(By Randy Lane) We’ve been flooded with coverage of the Meghan and Harry bombshell interview. However, there’s much to be learned from Oprah’s masterful interview skills.
Pre- and post-teasing
CBS managed to hype the interview with teases that created attention and mystery without giving away the stunning reveals. Oprah increased the audience past the 17.1 million TV broadcast by saving enticing nuggets to run the next day on CBS This Morning and OprahMag.com. That is part of the beauty of taping and editing interviews.
- Implement major teases for big guest interviews a day or two before it airs. Tease the interview at the same time it will run since most people listen at the same time based on their daily schedule.
- The most effective way to build cume and TSL with interviews is breaking them into smaller chunks over two or three segments. At the end of each segment, deliver a must-listen tease around the best upcoming question.
- Increase audience exposure by replaying it in a different hour the following day and capture brief clips to run in promos in all dayparts.
Rather than badgering Meghan and Harry immediately for not answering an emotional or provocative question, Oprah brilliantly circled back later with the same question, sometimes twice. To Harry, “You said you love your brother and always will love your brother. You didn’t tell me what the relationship is now, though.”
Oprah let the conversation breathe
When Meghan was describing her suicidal thoughts, Oprah didn’t rush to fill the silence. She listened and let the emotion of the moment play out.
Oprah is an active listener
Prep! Prep! Prep! Then, write out or bullet point your questions, so you’ll have them in mind. Preparation enables you to be an active listener and to follow up by digging deeper with another related question or with better commentary. Instead of having a boring Q&A session, you’ll have a captivating conversation.
Oprah asked when, how, and comparison questions
Open-ended questions like “when” takes the person to a scene and setting that will likely prompt a story or a longer answer. “How” questions like, “How were you told to handle tabloids or gossip?” accomplish the same. “Comparison” questions also bring out stories, “Kate was praised for cradling her baby bump, but the headline about you said, ‘Meghan can’t keep hands off her baby bump for pride or vanity.”
Oprah took provocative questions off herself and attributed them to stories online and in the tabloids (“There were rumors about you being Hurricane Meghan — about you making Kate Middleton cry?”).
CBS’s big mistake
Although CBS raked in about $20 million dollars in ad revenue, there were widespread complaints from cable-free households who couldn’t find the interview.
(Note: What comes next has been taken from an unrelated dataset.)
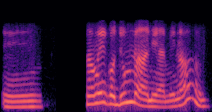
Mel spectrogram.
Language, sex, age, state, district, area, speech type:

- Stream-listening to radio is surging. Be sure to frequently message your audience on how to access your station/show across all digital platforms.